animals that use metabolically generated heat to regulate body temperature independently of ambient temperature. Endothermy is a synapomorphy of the Mammalia, although it may have arisen in a (now extinct) synapsid ancestor; the fossil record does not distinguish these possibilities. Convergent in birds.

female parental care

parental care is carried out by females


offspring are produced in more than one group (litters, clutches, etc.) and across multiple seasons (or other periods hospitable to reproduction). Iteroparous animals must, by definition, survive over multiple seasons (or periodic condition changes).


marshes are wetland areas often dominated by grasses and reeds.


having the capacity to move from one place to another.

native range

the area in which the animal is naturally found, the region in which it is endemic.


an animal that mainly eats all kinds of things, including plants and animals

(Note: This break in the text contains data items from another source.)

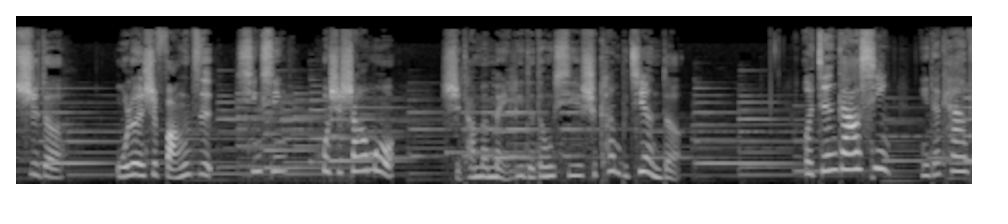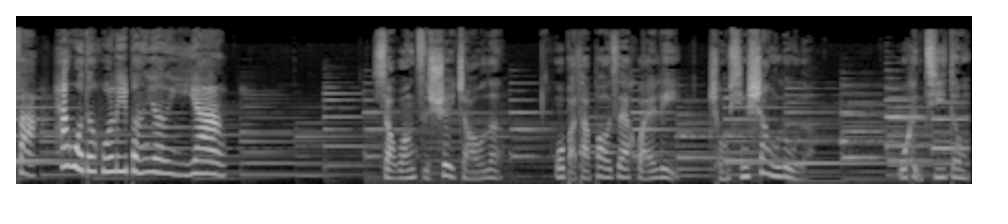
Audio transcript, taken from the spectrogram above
是的，无论是房子、星星，或是沙漠，使它们美丽的东西是看不见的。”我真高兴。你的看法和我的狐狸朋友一样。小王子睡着了，我把他抱在怀里，重新上路了。我很激动，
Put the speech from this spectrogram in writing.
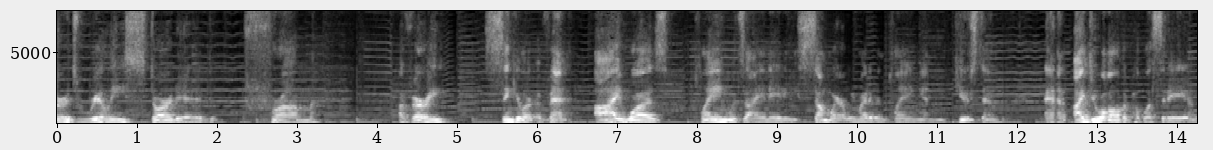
Records really started from a very singular event. I was playing with Zion 80 somewhere. We might have been playing in Houston. And I do all the publicity and,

reproduction in which eggs are released by the female; development of offspring occurs outside the mother's body.


having more than one female as a mate at one time

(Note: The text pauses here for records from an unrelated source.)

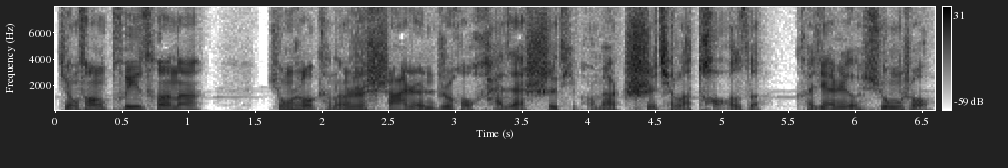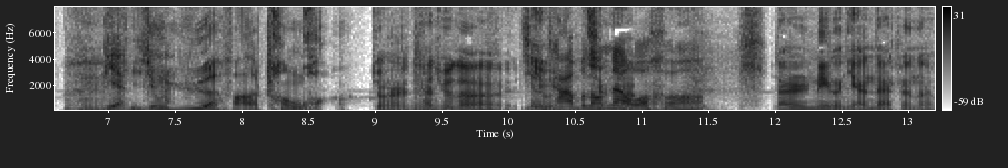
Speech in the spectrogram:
警方推测呢，凶手可能是杀人之后还在尸体旁边吃起了桃子，可见这个凶手已经越发的猖狂。就是他觉得警察不能奈我，何，但是那个年代真的，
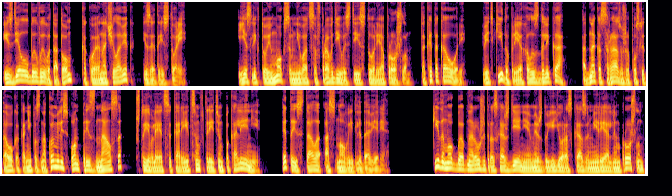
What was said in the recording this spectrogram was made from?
и сделал бы вывод о том, какой она человек из этой истории. Если кто и мог сомневаться в правдивости истории о прошлом, так это Каори, ведь Кидо приехал издалека, однако сразу же после того, как они познакомились, он признался, что является корейцем в третьем поколении – это и стало основой для доверия. Кида мог бы обнаружить расхождение между ее рассказами и реальным прошлым,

Referring to something living or located adjacent to a waterbody (usually, but not always, a river or stream).

seasonal breeding

breeding is confined to a particular season


remains in the same area


reproduction that includes combining the genetic contribution of two individuals, a male and a female


associates with others of its species; forms social groups.


living in residential areas on the outskirts of large cities or towns.


uses touch to communicate


that region of the Earth between 23.5 degrees North and 60 degrees North (between the Tropic of Cancer and the Arctic Circle) and between 23.5 degrees South and 60 degrees South (between the Tropic of Capricorn and the Antarctic Circle).


defends an area within the home range, occupied by a single animals or group of animals of the same species and held through overt defense, display, or advertisement


the region of the earth that surrounds the equator, from 23.5 degrees north to 23.5 degrees south.


living in cities and large towns, landscapes dominated by human structures and activity.


uses sight to communicate


Christensen, A. 2000. "The Fifteenth- and twentieth-century colonization of the Basin of Mexico by the Great-tailed Grackle (Quiscalus mexicanus)" (On-line). Accessed March 2, 2002 at http://www.blackwell-science.com/geb.

Ehrlich, P., D. Dobkin, D. Wheye. 1988. The birder's handbook : a field guide to the natural history of North American birds. New York, NY: Simon and Schuster.

Harrison, C. 1978. A field guide to the nests, eggs, and nestlings of North American birds. Cleveland, Ohio: W. Collins Sons and Co..

Jaramillo, A., P. Burke. 1999. New World Blackbirds. Princeton, N.J.: Princeton University Press, 1999.

Peterson, R. 1990. Western Birds. Boston, Ma.: Houghton Mifflin Company.

Sauer, J., . Hines, G. Gough, I. Thomas, B. Peterjohn. 1997. "The North American Breeding Bird Survey Results and Analysis. Version 96.4." (On-line). Accessed March 28, 2002 at http://www.mbr.nbs.gov/bbs/bbs96.html.

Sibley, C. 2001. The Cornell lab of ornithology's guide to birds of North America version 3.0 (Electronic media- CD). Thayer Birding Software.

USGS Patuxent Wildlife Research Center, 2002. "Longevity records of North American birds" (On-line). Accessed July 15, 2002 at http://www.pwrc.usgs.gov/bbl/homepage/longvrec.htm.